The researchers, who are affiliated with the National Institutes of Health, injected 45 healthy adults between the ages of 18 to 50 with the vaccine.

The investigational Zika purified inactivated virus (ZPIV) vaccine was well-tolerated and induced an immune response in participants, according to initial results from three Phase 1 clinical trials.

The second study tested two forms of a DNA-based vaccine created by NIAID scientists soon after reports surfaced linking Zika infection during pregnancy to birth defects. Neither participants nor investigators knew who received the vaccine and who received the placebo. Case counts of Zika in the USA for 2017 are 362 for US states and 594 for the territories.

The team tested two different plasmids: VRC5288 and VRC5283. The investigational vaccine was administered with an adjuvant (a compound that helps induce a stronger immune response) containing aluminum salts.

Investigators tested participants' blood samples periodically and detected antibodies to Zika virus in more than 90 percent of individuals who received the experimental vaccine, within four weeks after the last dose.

Scientists in the USA have developed an experimental Zika vaccine which has been found safe in preventing infections.

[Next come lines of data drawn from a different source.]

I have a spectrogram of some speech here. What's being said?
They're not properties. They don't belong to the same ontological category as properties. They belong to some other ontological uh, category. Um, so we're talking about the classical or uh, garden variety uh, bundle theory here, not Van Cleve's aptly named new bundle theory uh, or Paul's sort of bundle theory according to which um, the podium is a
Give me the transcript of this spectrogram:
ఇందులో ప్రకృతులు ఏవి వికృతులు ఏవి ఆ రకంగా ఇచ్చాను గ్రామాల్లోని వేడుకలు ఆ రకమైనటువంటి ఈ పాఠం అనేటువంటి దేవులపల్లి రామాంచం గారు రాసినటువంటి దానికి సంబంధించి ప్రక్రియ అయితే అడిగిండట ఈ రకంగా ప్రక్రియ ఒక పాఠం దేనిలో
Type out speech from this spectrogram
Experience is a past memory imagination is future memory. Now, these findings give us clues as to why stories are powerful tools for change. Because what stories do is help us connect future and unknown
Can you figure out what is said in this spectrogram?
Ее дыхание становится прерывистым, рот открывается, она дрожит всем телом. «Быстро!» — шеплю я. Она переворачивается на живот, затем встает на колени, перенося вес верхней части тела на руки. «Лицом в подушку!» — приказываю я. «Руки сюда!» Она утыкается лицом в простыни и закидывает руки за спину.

They found that one method - split-dose vaccinations by needle-free injection, which delivers a stream of fluid through the skin - was particularly effective at producing an immune response. Investigators are also working on "an experimental DNA vaccine, which is now in Phase 2 trials at sites in the United States, Central, and South America", according to the press release.

They wrote said the results from both trials are promising, but more research is needed to address key questions.

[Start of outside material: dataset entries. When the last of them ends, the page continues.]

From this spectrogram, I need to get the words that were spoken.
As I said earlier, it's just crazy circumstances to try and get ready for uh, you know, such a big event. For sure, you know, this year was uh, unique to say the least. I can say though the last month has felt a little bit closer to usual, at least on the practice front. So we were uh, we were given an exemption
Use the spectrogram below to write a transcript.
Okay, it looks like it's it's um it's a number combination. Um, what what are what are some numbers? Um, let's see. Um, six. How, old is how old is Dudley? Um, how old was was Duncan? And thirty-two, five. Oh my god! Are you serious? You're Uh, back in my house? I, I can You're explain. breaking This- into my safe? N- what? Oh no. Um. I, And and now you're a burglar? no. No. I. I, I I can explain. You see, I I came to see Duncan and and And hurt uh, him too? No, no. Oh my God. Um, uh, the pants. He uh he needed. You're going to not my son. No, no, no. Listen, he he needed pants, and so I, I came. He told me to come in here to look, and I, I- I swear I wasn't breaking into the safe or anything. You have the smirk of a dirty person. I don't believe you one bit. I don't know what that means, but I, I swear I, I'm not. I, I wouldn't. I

Other challenges are field efficacy testing, given Zika's pattern of rapidly emerging bursts followed by rapid decline, and the difficulty of conducting trials in nonpregnant participants with a disease that has mild symptoms.

While Zika experts have not precisely determined the concentration of antibodies needed to protect against congenital infection, animal model studies are helping to provide useful insights.

The Zika virus gained its notoriety in 2016 when a startling increase in infants born with microcephaly in Brazil was linked with infection with the virus. They noted that it took almost 30 years for a rubella vaccine to become available, and though Zika incidence has dropped in most countries, its spread has been wide and unpredictable.